(Records from a dataset)
--------

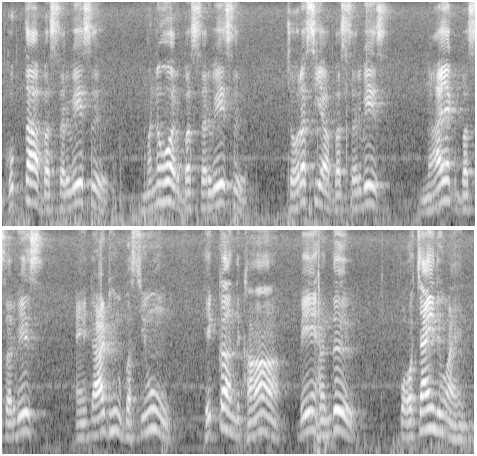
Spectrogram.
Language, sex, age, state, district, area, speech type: Sindhi, male, 45-60, Madhya Pradesh, Katni, urban, spontaneous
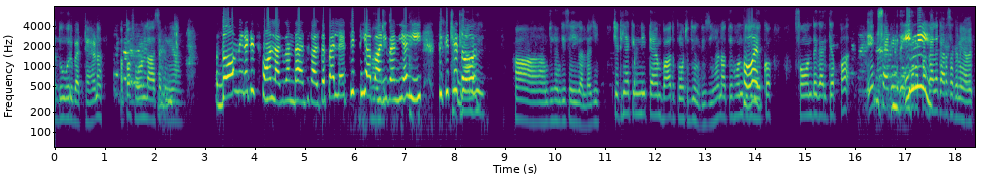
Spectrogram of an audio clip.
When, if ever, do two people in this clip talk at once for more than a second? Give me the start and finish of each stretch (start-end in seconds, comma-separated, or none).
none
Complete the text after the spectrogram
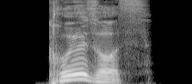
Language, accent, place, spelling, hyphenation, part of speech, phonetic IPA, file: German, Germany, Berlin, Krösus, Krö‧sus, noun, [ˈkʁøːzus], De-Krösus.ogg
- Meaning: Croesus (very rich person)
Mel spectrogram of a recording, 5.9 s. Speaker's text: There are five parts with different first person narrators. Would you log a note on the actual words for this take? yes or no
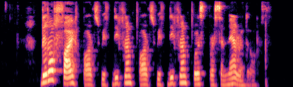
yes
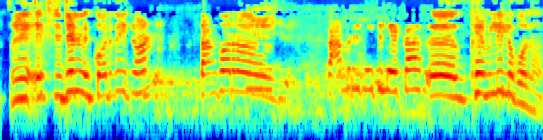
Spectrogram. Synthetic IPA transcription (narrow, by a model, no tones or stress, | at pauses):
eksiɖeɳʈkɔɾid̪ejt͡ʃʰɔan | t̪aŋkɔɾ | kamɾid̪ejt̪ʰileekapʰemililoɡɔnu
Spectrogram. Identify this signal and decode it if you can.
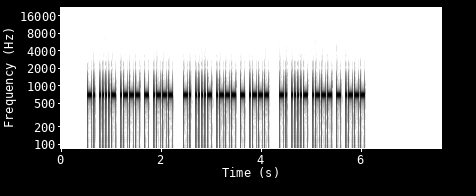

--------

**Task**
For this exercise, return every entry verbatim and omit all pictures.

**Answer space**
Spectrogram.
Language, sex, age, state, district, area, speech type: Sindhi, male, 45-60, Madhya Pradesh, Katni, urban, spontaneous
Spectrogram of an audio clip.
When, if ever, do two people in this clip talk at once for more than a second? Give me the start and finish of each stretch (start-end in seconds, comma-separated, or none).
none
Complete the text after the spectrogram
Language, accent, place, spelling, hyphenation, part of speech, phonetic IPA, file: German, Germany, Berlin, Krösus, Krö‧sus, noun, [ˈkʁøːzus], De-Krösus.ogg
- Meaning: Croesus (very rich person)
Mel spectrogram of a recording, 5.9 s. Speaker's text: There are five parts with different first person narrators. Would you log a note on the actual words for this take? yes or no
yes
Spectrogram. Synthetic IPA transcription (narrow, by a model, no tones or stress, | at pauses):
eksiɖeɳʈkɔɾid̪ejt͡ʃʰɔan | t̪aŋkɔɾ | kamɾid̪ejt̪ʰileekapʰemililoɡɔnu
Spectrogram. Identify this signal and decode it if you can.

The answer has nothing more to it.